Tuesday, May 03, 2011

Gregg goes to Washington D.C.

I've had the opportunity to visit Washington D.C. since I was a youngster. The first time I visited the National Gallery of Art I was 15. I learned I wanted to be a conservator but that never happened. This trip with my wife Betty, who was there on business, I had the good fortune to visit the frame conservator for the Lund Foundation at the National Portrait Gallery, Martin J. Kotler, who is also a plein air painter. I learned more than I knew there was to know about frames in the short hour or so that we visited. Now I look at frames as much as I do the paintings.
Every trip I learn of another museum. I visited the National Gallery of Art where there was a great new exhibit of Gaugain's work and the The Dale Collection of Impressionists. I visited the National Portrait Gallery and discovered the archives of the Luce Foundation, with over 3000 pieces of art to view. I visited the Corcoran where I discovered the video installations of Grazia Toderi who believes we are light from the comets that made the earth 3 billion years ago and makes video art to let us see what she means. I visited the Rothko Chapel at the private Phillips Gallery and came away with a new mentor. From Rothko's work, I discovered how to emmancipate my paintings from being just a slice of reality and hope to pursue the possibilities. I've already completed one piece that is an homage to Rothko that works well. Both my wife Betty and I now see many Rothko's that need to be painted. It is peculiar that 'realists' emulate 'the masters' ad naseum but few profess to be followers of abstractionists. Perhaps I am wrong and have only been traveling in a particular circle of artists and will come to prove myself wrong. But I must say that abstractionists and conceptual artists such as James Turrell (who has an installation "The Black Box" at the Corcoran) and Grazia Torderi are my latest inspiration.
Here's a quote from Toderi, “Orbite Rosse” (Red Orbits, 2009) is a double video projection created for the Venice Biennale. The projected light brings out a stratification of transparences and lights, of cities that are superimposed and continuously transform, and two broad ovals, celestial or terrestrial maps, colored planispheres or cosmograms, upon which luminous tracings dance, trajectories, “invisible cities,” imagined thinking of Italo Calvino and the large lithograph “Venetie MD” (Venice 1500) by Jacopo de’ Barbari, now in the Palazzo Ducale in Venice. “Projections” of light that penetrate our consciousness through the two mysterious “red orbits” of our eyes, which direct the images of our head-world"
Whether it was Rothko, Toderi or the Einstien Planetareum, I seemed to be pre-occupied with the tenet that we are all light.
Another self appointed project was to document 'horses of Washington D.C.'. I photographed some 200 horses. Generals on horseback, Degas's sculptures, Renaissance paintings of Rubens etc. Where ever I saw a horse I took a snap. What became apparent is that up until recent history the horse was the most common companion of mankind. It points out the enormous change that has occured to our world. Mankind's relation to the horse is an emblem of how divorced from nature humanity has become.

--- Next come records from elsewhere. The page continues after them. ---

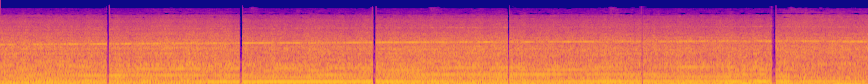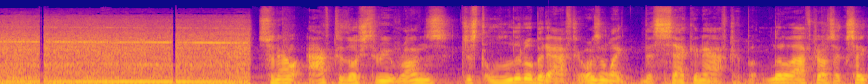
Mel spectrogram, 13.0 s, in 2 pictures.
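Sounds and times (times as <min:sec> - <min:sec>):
car engine under load: 0:00.0 - 0:08.4
thin high whine: 0:00.0 - 0:08.4.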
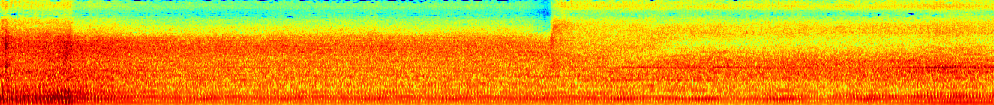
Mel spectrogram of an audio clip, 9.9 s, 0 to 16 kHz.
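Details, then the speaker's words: Generac GP6500 generator with the COSense module disconnected after starts-but-won't-stay-running trouble: smooth, even drone at steady speed with no surging or dropouts; runs fine now, but the switch can't stop it. "all right so as you can see the generator works just fine now that we got rid of the safety Sally business"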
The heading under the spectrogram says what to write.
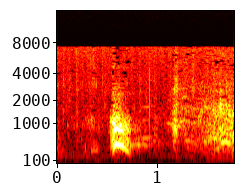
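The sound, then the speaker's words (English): A man makes a dog-like bark, one short, loud, throaty woof from a nervous catch in his throat, followed by a softer rough vocal sound a moment later. “I guess you speak their language”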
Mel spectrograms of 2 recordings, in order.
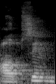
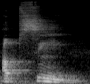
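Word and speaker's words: obscene: पहले प्रोनाउंसिएशन में ध्यान दीजिए, इसकी बिगनिंग ओ से होती है, इसलिए अधिकांश स्टूडेंट इसको ऑब्सीन बोल देते हैं। इट्स नॉट ऑब्सीन, this is ऑब्सीन।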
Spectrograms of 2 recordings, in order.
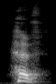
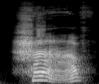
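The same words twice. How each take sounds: First: The word has a weak schwa vowel. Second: The word has a full, strong vowel. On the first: "we say have" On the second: "instead of have"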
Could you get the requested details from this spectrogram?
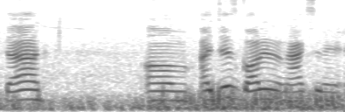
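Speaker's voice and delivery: ordinary delivery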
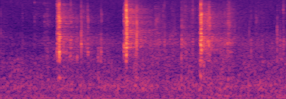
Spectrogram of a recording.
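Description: Metal spring clip of a wooden clipboard clicking as it is worked by hand: three sharp clicks about half a second apart.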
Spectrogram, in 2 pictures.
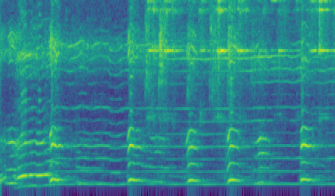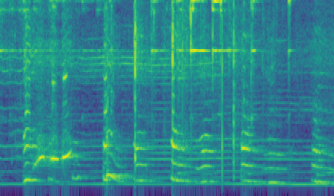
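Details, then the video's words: Puppies reacting to singing. Short, downward-sliding howls and whines come roughly every half second to second, with one higher upward-bending howl midway, all over a steady sustained tone. "Dogs reaction to markiplier singing with puppies"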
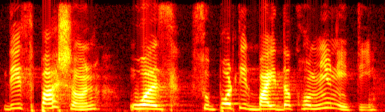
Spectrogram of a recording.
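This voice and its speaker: A woman from Romania with a Romanian accent, an engineer giving a short live talk at a café event, speaking carefully with many pauses. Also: high-pitched, pushed and bright. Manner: careful non-native phrasing with many pauses.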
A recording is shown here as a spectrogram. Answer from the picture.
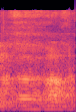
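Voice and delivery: r, r gargled low and soft in the throat; softly gargle the r, r at the back; gargled French r. Shown as a demonstration. Teacher repeats the gargled French r quietly. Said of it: "something like this".

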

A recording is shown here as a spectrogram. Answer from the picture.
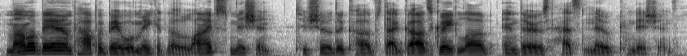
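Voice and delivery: ordinary delivery, nothing marked

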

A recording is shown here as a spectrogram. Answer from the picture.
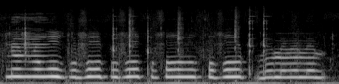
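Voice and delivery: high, rapid-fire begging; panicky pleading. Real, not acted. Player begging as danger closes in, panicky pleading. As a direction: plead in a high, repetitive stream. Pleading during tense game moment.

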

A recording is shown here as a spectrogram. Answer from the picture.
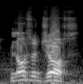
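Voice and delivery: high, loud, cheery reply; cheerful. A narrator's reading. Artificer answers whether he cooks himself, cheerfully. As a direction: chirp it out briskly and cheerfully. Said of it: "the artificer replied cheerfully".

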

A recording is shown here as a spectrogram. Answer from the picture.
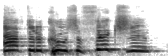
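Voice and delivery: loud, rising preacher's call; full-force preaching. Acted. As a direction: drive it home to the congregation.

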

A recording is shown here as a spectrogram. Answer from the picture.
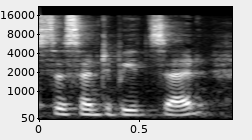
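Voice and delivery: ordinary delivery

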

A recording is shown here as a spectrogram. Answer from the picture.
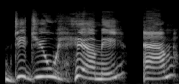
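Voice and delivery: high-pitched, impatient teacher; strict schoolmaster's challenge; stern demand. Acted. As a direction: press the pupil sharply for an answer.

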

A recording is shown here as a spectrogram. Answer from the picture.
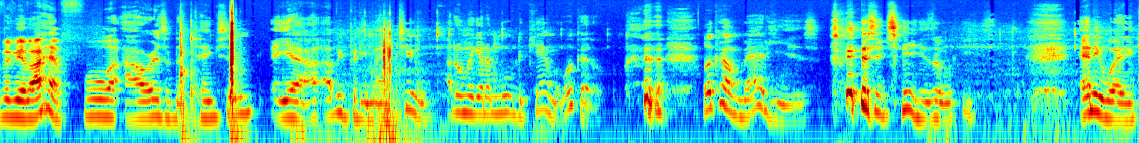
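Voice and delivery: ordinary delivery

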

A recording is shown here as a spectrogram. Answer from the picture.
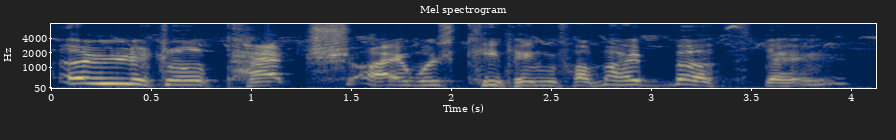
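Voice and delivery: drawn-out martyred sigh of a voice; Eeyore. A narrator's reading. Donkey giving up his thistles, slow and mournful. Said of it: "he said".

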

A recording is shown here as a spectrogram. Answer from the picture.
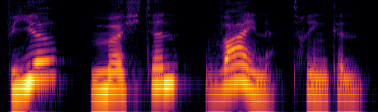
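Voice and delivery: slow, careful German read for learners; slow teacher demo reading; slow model sentence. Shown as a demonstration. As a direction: spell it out slowly for the class. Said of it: "you can say".

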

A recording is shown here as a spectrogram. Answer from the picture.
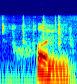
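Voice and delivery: the final D of Hund voiced as T. Shown as a demonstration. Teacher to class, showing final D sounds as T. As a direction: say Hund ending on a hard T, "Hunt". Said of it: "but pronounced as".

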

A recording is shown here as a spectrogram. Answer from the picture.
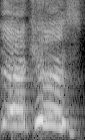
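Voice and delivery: high, loud egging-on shout; rowdy yell. Retold or imitated. Fans egging the girls on, high loud shout. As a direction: cheer them on like a drunk crowd. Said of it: "And they're like".

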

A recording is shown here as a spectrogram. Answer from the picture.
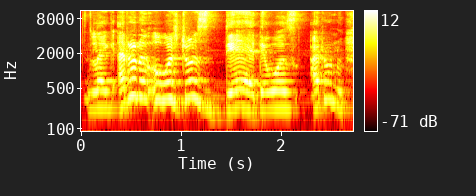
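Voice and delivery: giddy and flustered. Real, not acted. Flustered about chatting with crush.

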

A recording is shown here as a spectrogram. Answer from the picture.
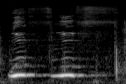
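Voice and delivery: high, loud yappy puppy barks. Acted. Reader barking as Biscuit the puppy, high and loud.

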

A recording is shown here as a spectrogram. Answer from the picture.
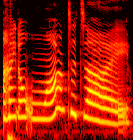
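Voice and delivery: high, slow, drawn-out wail; tearful moan. A narrator's reading. Pig bursts into tears before his friends, moaning. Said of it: "he moaned".

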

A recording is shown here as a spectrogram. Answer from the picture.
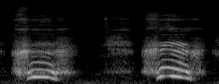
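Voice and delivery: high, drawn-out weary puff; tired puffing. Acted. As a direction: puff out an exhausted sigh. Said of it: "він дуже втомився і навіть". (втомлене пихкання)

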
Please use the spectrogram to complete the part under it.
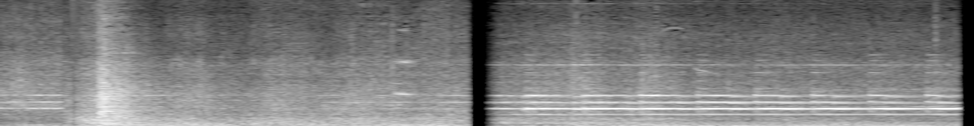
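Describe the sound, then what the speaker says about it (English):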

I included some of my notes. Click on the notes to expand the screen, then ctrl +, you might be able to see my marginally legible writing.
Posted by Picasa

0 Comments:

Post a Comment

<< Home